Even if you grew up in the densest of cities, you probably knew where you could go to be among trees. Trees are essential for human health. They cool the temperatures around them, they help manage moisture and secure topsoil, and they absorb carbon dioxide and release oxygen. Indeed, if humanity goes over our "carbon budget" by burning too many planet-warming fossil fuels - a genuine danger within as few as 20 years - trees are the thing that will save us, with their ability to sequester carbon directly from the air.
Ironically, trees also provided those very fossil fuels in the first place - the vast majority of coal on the planet is made up of fallen wood that couldn't rot as the relevant microbes hadn't evolved yet, meaning stacks of fallen wood from dead trees eventually crushed itself down into coal.

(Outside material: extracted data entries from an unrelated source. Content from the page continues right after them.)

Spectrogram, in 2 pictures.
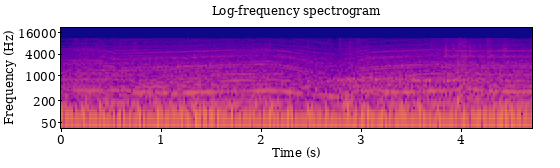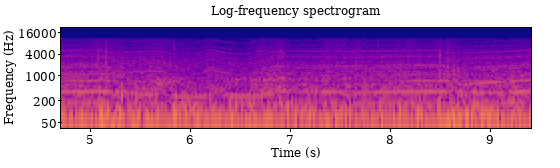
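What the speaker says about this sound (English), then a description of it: "I have to stay in the Batmobile and protect Gordon." The Batmobile's engine in the Arkham Knight video game roars continuously, its pitch rising and falling as it revs, loud and close, with no voices.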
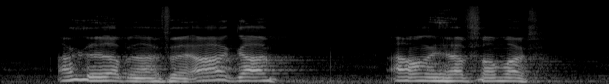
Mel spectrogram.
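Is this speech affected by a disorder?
Yes: ALS; diagnosed during pro football career in Nashville after loss of strength, speed and weight; losing ability to speak clearly, voice does not sound as expected.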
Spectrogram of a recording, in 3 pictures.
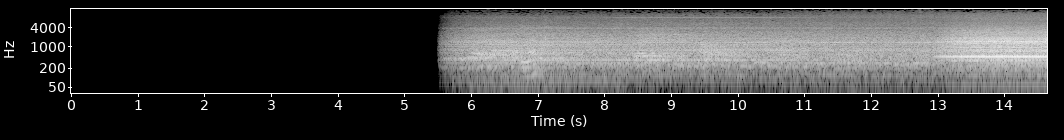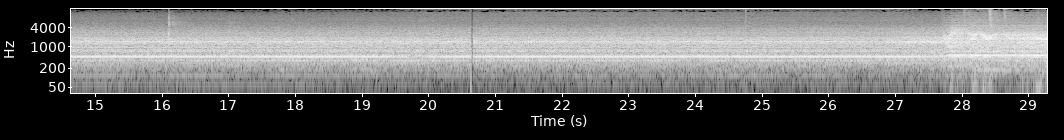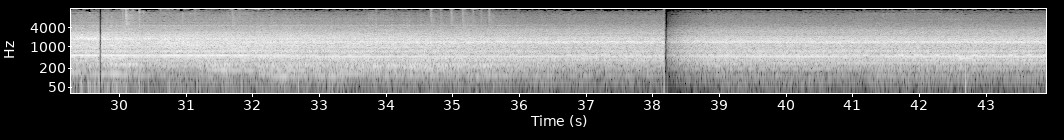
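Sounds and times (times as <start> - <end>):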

That means trees of the distant past have warmed and lit our homes, even as their current relatives save us from the consequences.
More than saving our planet in the near future, though, trees save our sanity now. Studies have shown that spending just five to ten minutes a day in a wooded area can help alleviate symptoms of depression and anxiety. Trees: they're just that good. But despite the fact that trees give us mental health, physical comfort and a planet fit for human habitation, many of us don't know a lot about them. Most people can't tell their hardwoods from their softwoods, their birches from their beeches, their conifers from their broad-leaved deciduous trees.
Fortunately, this quiz is your opportunity to show us what you do know, and perhaps fill in a few gaps along the way!